Sino-Pakistani Ties: The Cold War Groundwork
The ground in which relations between China and Pakistan—two nations with very different regimes—took root, with helpful watering from Washington, was made up of the arguments and justifications provided internationally by the United States during the Cold War from the 1950s through the 1980s. U.S. policy was to support any regime—communist, monarchic, dictatorial, feudal or democratic—that opposed the Soviet Union and its form of communism. Washington did not discriminate among the leaders in power around the world as long they were not pro-Soviet. Pakistan’s leadership was firmly in the hands of two groups of people (as it still is)—the uniformed army and the land-based feudals, who drew their political power from maintaining the country’s vast rural population under their control. China was, at the time, under the control of a Maoist clique, but that clique’s main objective was to bring China out of the morass it had been in for centuries.
“¦geographical proximity and security issues led the two states to come together, without doubt the United States played a key role in supplying the glue for the Sino-Pakistani relationship.
A strange marriage of two entirely different political systems from the outset, the Sino-Pakistani relationship was based strictly on the two nations’ shared security concerns. In Washington, those who note that Sino-Pakistani relations took root during the Cold War to counter common enemies point to a series of security-related events in the region over the years to explain why this bilateral relationship “deepened.” Tarique Niazi, for instance, of the Washington-based Jamestown Foundation, notes that the two countries have never had a public disagreement over any bilateral, regional or global issue. If there was any wrinkle in their mutual relations, it was amicably resolved in private, outside the view of the world’s eye. The key to this closeness, Niazi avers, has been the frequency of highest-level contacts between the two countries, which yielded unprecedented results (“Thunder in Sino-Pakistani Relations.” China Brief 6, no. 5).
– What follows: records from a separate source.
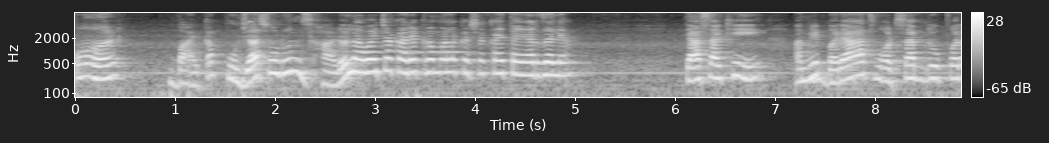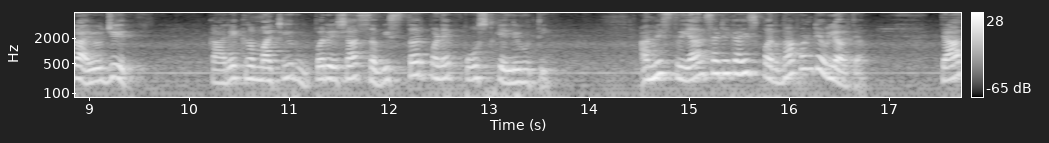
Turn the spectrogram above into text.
पण बायका पूजा सोडून झाडं लावायच्या कार्यक्रमाला कशा काय तयार झाल्या? त्यासाठी आम्ही बऱ्याच व्हॉट्सॲप ग्रुपवर आयोजित कार्यक्रमाची रूपरेषा सविस्तरपणे पोस्ट केली होती. आम्ही स्त्रियांसाठी काही स्पर्धा पण ठेवल्या होत्या. त्यात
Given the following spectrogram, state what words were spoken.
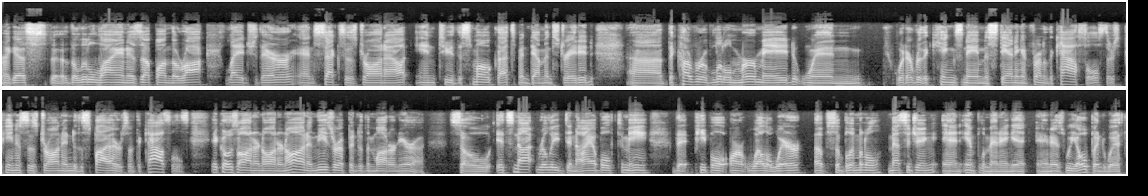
I guess the, the little lion is up on the rock ledge there, and sex is drawn out into the smoke. That's been demonstrated. Uh, the cover of Little Mermaid, when whatever the king's name is standing in front of the castles. There's penises drawn into the spires of the castles. It goes on and on and on, and these are up into the modern era. So it's not really deniable to me that people aren't well aware of subliminal messaging and implementing it. And as we opened with,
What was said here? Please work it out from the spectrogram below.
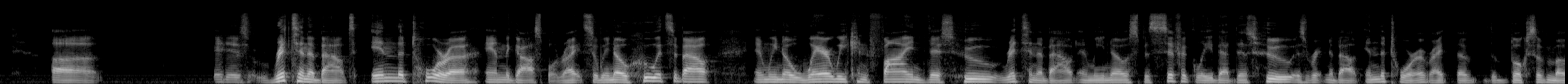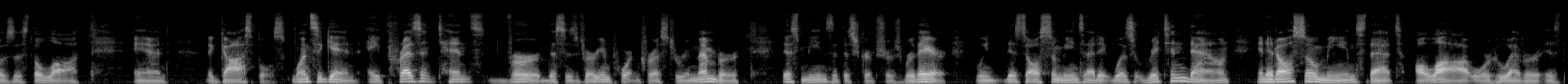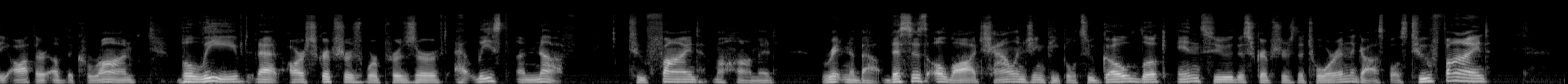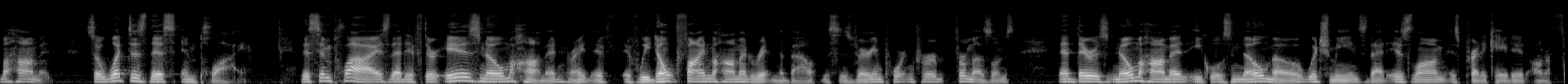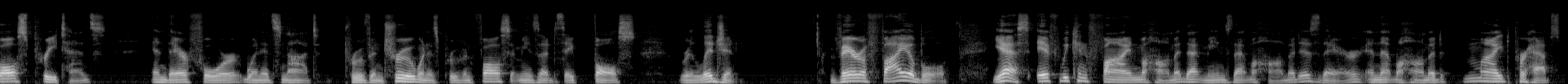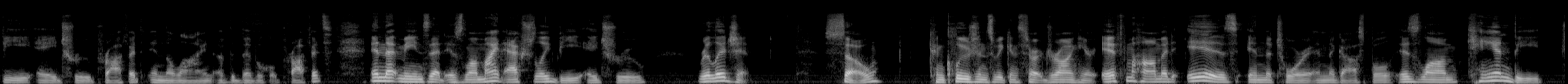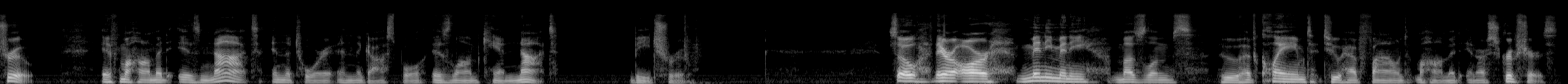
Uh, it is written about in the Torah and the gospel, right? So we know who it's about and we know where we can find this who written about. And we know specifically that this who is written about in the Torah, right? The, the books of Moses, the law, and the gospels. Once again, a present tense verb. This is very important for us to remember. This means that the scriptures were there. We, this also means that it was written down, and it also means that Allah or whoever is the author of the Quran believed that our scriptures were preserved at least enough to find Muhammad written about. This is Allah challenging people to go look into the scriptures, the Torah and the Gospels, to find Muhammad. So, what does this imply? This implies that if there is no Muhammad, right, if, if we don't find Muhammad written about, this is very important for, for Muslims, that there is no Muhammad equals no Mo, which means that Islam is predicated on a false pretense. And therefore, when it's not proven true, when it's proven false, it means that it's a false religion. Verifiable. Yes, if we can find Muhammad, that means that Muhammad is there and that Muhammad might perhaps be a true prophet in the line of the biblical prophets. And that means that Islam might actually be a true religion. So, conclusions we can start drawing here. If Muhammad is in the Torah and the gospel, Islam can be true. If Muhammad is not in the Torah and the gospel, Islam cannot be true. So there are many, many Muslims who have claimed to have found Muhammad in our scriptures.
Similarly, American scholars Rizwan Naseer and Musarat Amin, in the abstract to their recent treatise, “Sino-Pakistan Relations: A Natural Alliance against Common Threats” (Berkeley Journal of Social Sciences 1, no. 2), state that in the early days of their relationship, China and Pakistan confronted challenges to their survival. Pakistan had to engage in war against India over Kashmir (1948), and China was dragged to the Korean War (1951). The Soviet-Chinese union provided strength to China, but the Sino-Soviet China was left with no real support internationally. Meanwhile, Pakistan had joined the U.S. as an ally against the expansion of communism by joining Southeast Asia Treaty Organization (SEATO) (1954) and the Baghdad Pact (1955). And although this alliance provided Pakistan with economic and military aid, Islamabad was virtually abandoned in its hour of trial (1965 Indo-Pak war), Naseer and Amin note.
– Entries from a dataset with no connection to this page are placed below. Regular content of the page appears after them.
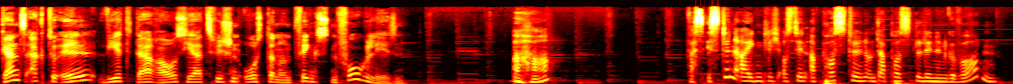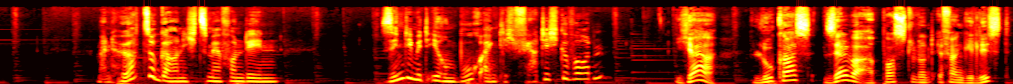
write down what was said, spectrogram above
ganz aktuell wird daraus ja zwischen Ostern und Pfingsten vorgelesen. Aha. Was ist denn eigentlich aus den Aposteln und Apostelinnen geworden? Man hört so gar nichts mehr von denen. Sind die mit ihrem Buch eigentlich fertig geworden? Ja, Lukas, selber Apostel und Evangelist,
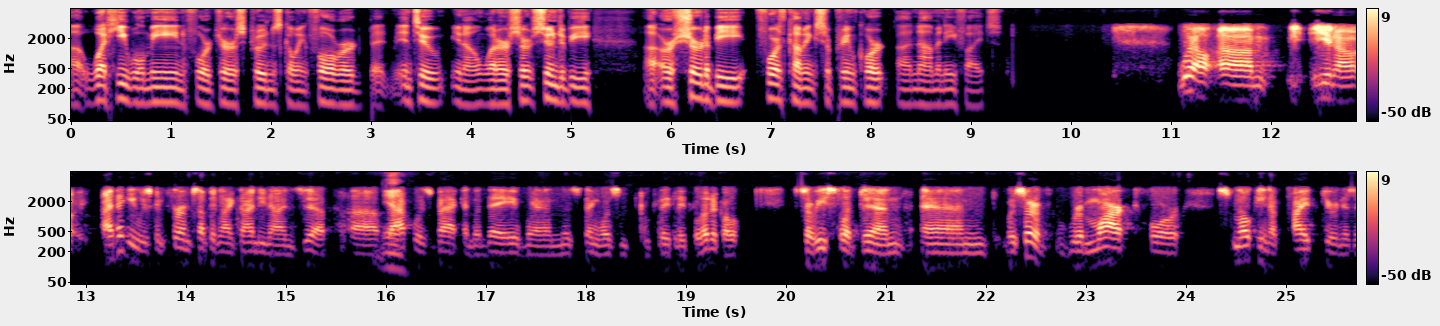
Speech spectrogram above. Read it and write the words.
uh, what he will mean for jurisprudence going forward but into, you know, what are soon to be uh, or sure to be forthcoming Supreme Court uh, nominee fights. Well, um, you know, I think he was confirmed something like 99 zip. Uh, Yeah. That was back in the day when this thing wasn't completely political. So he slipped in and was sort of remarked for smoking a pipe during his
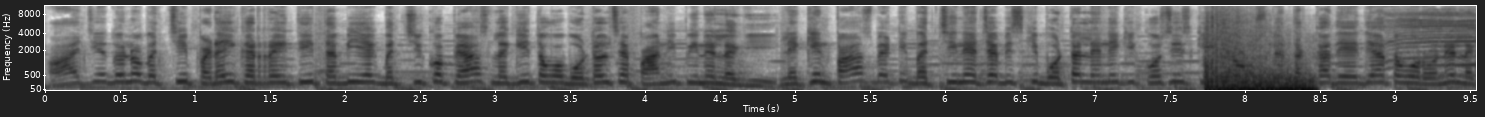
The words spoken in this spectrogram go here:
आज ये दोनों बच्ची पढ़ाई कर रही थी, तभी एक बच्ची को प्यास लगी तो वो बोतल से पानी पीने लगी। लेकिन पास बैठी बच्ची ने जब इसकी बोतल लेने की कोशिश की तो उसने धक्का दे दिया तो वो रोने लग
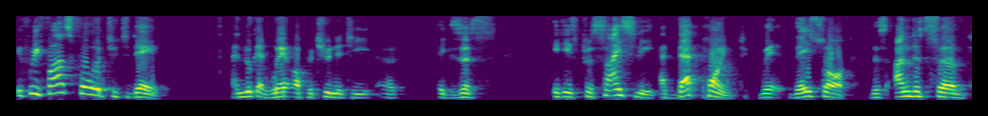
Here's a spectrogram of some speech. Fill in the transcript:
If we fast forward to today and look at where opportunity uh, exists, it is precisely at that point where they saw this underserved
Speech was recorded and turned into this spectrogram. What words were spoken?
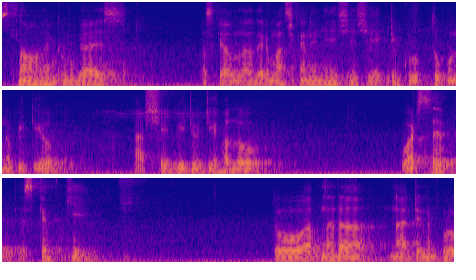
আসসালামু আলাইকুম গাইস আজকে আপনাদের মাঝখানে নিয়ে এসেছি একটি গুরুত্বপূর্ণ ভিডিও আর সেই ভিডিওটি হলো হোয়াটসঅ্যাপ স্ক্যাম কি? তো আপনারা না টেনে পুরো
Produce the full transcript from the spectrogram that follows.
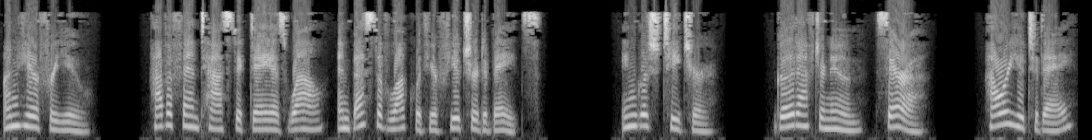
I'm here for you. Have a fantastic day as well, and best of luck with your future debates. English teacher. Good afternoon, Sarah. How are you today?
According to these two scholars, because both China and Pakistan had fought wars with India, they had a common threat in the neighbourhood. India, a nonaligned state, received economic and military aid from both superpowers (USSR and the U.S.). When USSR supported India, a noncommunist state, against China, officially a communist state, during the Sino-Indian border clash in 1962, Naseer and Amin claim, Beijing realised that it should normalise relations with Washington—a capitalist state. Zulfikar Ali Bhutto’s Pakistan played a key role in bringing the United States and China to the discussion table and bridged their differences by identifying the Soviet Union as their common enemy. Naseer and Amin argue that the 1971 Indo-USSR Treaty of Friendship posed another challenge to both Pakistan and China. The treaty perhaps strengthened Pakistan’s relations with the United States.